Omnichannel Commerce - How a Retail phenomenon is impacting traditional automotive distribution
Consumers, today, have the technology and the desire to search for goods any time of day and on any one of several platforms. It’s not uncommon for a search to begin as a tweet or text message on a smart phone, followed up on a tablet and completed in a web browser for pick-up in the store. In other words, transactions that used to follow a single channel – on-line or off-line – are now a complex web of all channels of connectivity. Retailers refer to this phenomenon as omnichannel commerce and its importance to all aftermarket retailers and distributors cannot be overstated.
The customer is getting younger (think millennial) and has no loyalty to a brand that does not deliver a consistently rich and fulfilling shopping experience. If you think this doesn’t apply to you, remember that B2B transactions (the life blood of the aftermarket) are those that involve a B2C customer at work. Your customers are bringing their shopping habits from home into the workplace and they expect a similar shopping experience whether placing a replenishment stock order or searching for a single, hard-to-find part. The same drivers of omnichannel commerce in retail are influencing the behavior of commercial customers as well.
The Auto Care Association (www.autocare.org) recently published a first-of-its-kind study of the size and characteristics of eTailing in the traditional aftermarket. The study estimates that eTailing accounts for 6% of aftermarket volume at retail, or $6.1 billion in 2013, and that 55% of that volume was Installer purchases and 45% was consumer purchases. The research went on to forecast the rate of growth in eTailing at 17% annually for the next several years. At that rate of growth eTailing will account for 20% of aftermarket volume and $28.8 billion within a decade.

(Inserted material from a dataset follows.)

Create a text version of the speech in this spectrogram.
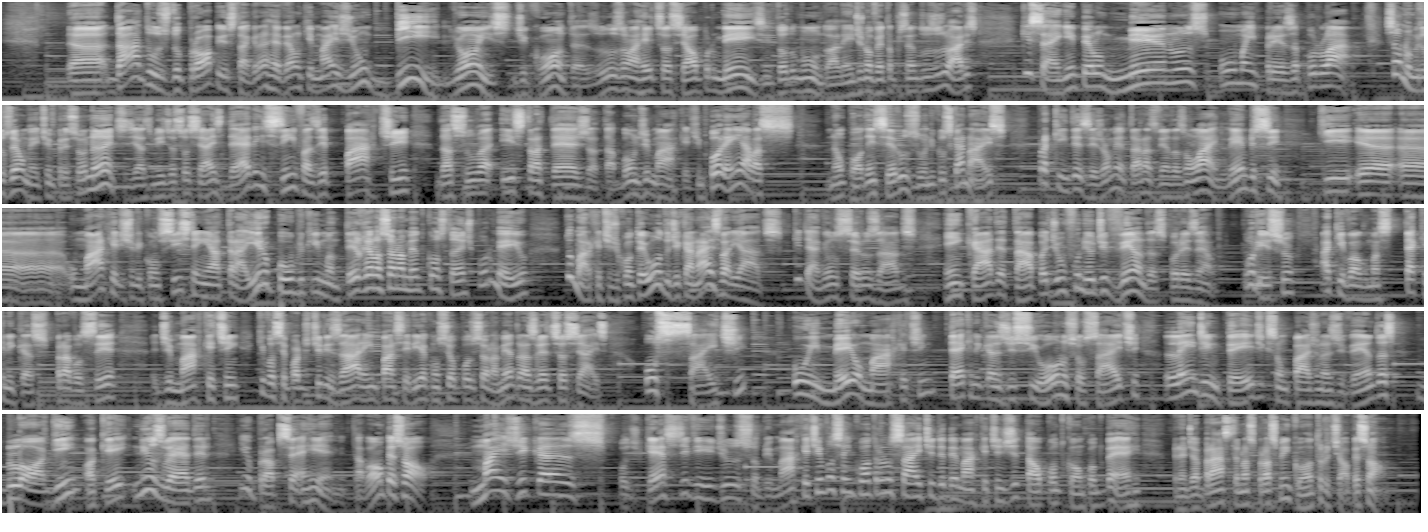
Uh, dados do próprio Instagram revelam que mais de um bilhões de contas usam a rede social por mês em todo o mundo, além de 90% dos usuários que seguem pelo menos uma empresa por lá. São números realmente impressionantes e as mídias sociais devem sim fazer parte da sua estratégia, tá bom, de marketing. Porém, elas não podem ser os únicos canais para quem deseja aumentar as vendas online. Lembre-se que é, é, o marketing consiste em atrair o público e manter o relacionamento constante por meio do marketing de conteúdo de canais variados, que devem ser usados em cada etapa de um funil de vendas, por exemplo. Por isso, aqui vão algumas técnicas para você de marketing que você pode utilizar em parceria com seu posicionamento nas redes sociais. O site, o e-mail marketing, técnicas de SEO no seu site, landing page, que são páginas de vendas, blog, ok? Newsletter e o próprio CRM, tá bom, pessoal? Mais dicas, podcasts e vídeos sobre marketing você encontra no site dbmarketingdigital.com.br. Grande abraço, até nosso próximo encontro. Tchau, pessoal.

Among the many insights found in the pages of this study one jumped out as a potential strategy for retailers and distributors who want to thrive in this disruptive environment. When asked why they purchased from an eTail site in the first place, consumers said price was the number one reason and commercial customers said price was number three, after ease of ordering and availability. One last point about growth: 50% of the commercial customers expect to increase their eTailing purchases (by an average of 20%). Only 10% of consumers projected they would increase their eTailing purchases.
That suggests that the largest share of eTailing volume (commercial accounts) expect to grow their online purchases fastest and price is NOT their number one motivator. Retail consumers flocked to the online environment early and quickly but the dramatic growth in eTailing will not be powered by consumers as much as by fleets, shops and other automotive professionals.
An informal survey of web sites of the leading WD’s and program groups found very few that could support an online transaction from anyone other than a commercial account with pre-established credit (login please). Consumers who find those sites by way of search results – no dice. Professionals in search of new sources of supply or product lines – no way. Why is it that the traditional aftermarket only wants to do business with people and companies they already know? Isn’t that a strategy for limiting growth to the rather anemic 3-4% organic that existing customers can deliver?
About the author: Scott Luckett is the vice president, industry strategy for GCommerce Inc. Previously, Scott held several positions at the Auto Care Association over 17 years and was most recently CIO with responsibility for the Technology Standards Committee, the Telematics Task Force and the National Catalog Managers Association